DEB PRINTUP: I'VE SEEN IT FIRSTHAND, TARIFFS ARE HURTING: Regarding Tom Kirkman’s letter of Aug. 4 (“Trump knows what he’s doing with tariffs”): He states that, whenever you hear a comment by a member of the media or a politician about how tariffs are hurting American citizens, it’s untrue. As an American and small-business owner, I beg to differ. I have been in the publishing business for almost 20 years, and I am experiencing firsthand how tariffs are hurting our industry. We are a small company, and every price increase affects our business. During the past couple of months we have been notified twice by our longtime printer that the price of paper is increasing because of the new tariffs imposed on paper. This is likely not the end of the increase, so we are bracing for more bad news. No, Mr. Kirkman, we are not receiving money from any foreign government or industry. We are just a small company trying to stay alive.

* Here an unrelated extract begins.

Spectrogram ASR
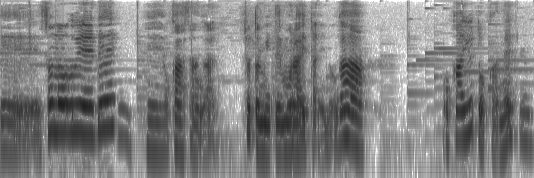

LYNN MITCHELL KOHN: MAKE THE SWITCH TO CLEAN, RENEWABLE ENERGY: Every night the news is dominated by reports of “record-breaking high temperatures” accompanied by disasters of biblical proportions – floods, fires, droughts – making it harder to deny the human and economic consequences of global warming. If climate change doesn’t directly cause such catastrophes, it certainly makes them worse. Warmer temperatures lead to longer and more frequent heat waves; warmer air holds moisture resulting in storms and floods; warmer soil dries out, resulting in droughts. At the same time, we now know that natural gas is not the solution to global warming. Methane, of which natural gas is largely made up, is a greenhouse gas. The need to move to and develop renewables is obvious. The response of Duke Energy has been to promote natural gas projects like pipelines and hinder the development of solar energy. It is time for Duke Energy to drop its obstructionist, reactionary policies and instead use its influence to help our state make the necessary switch to clean energy.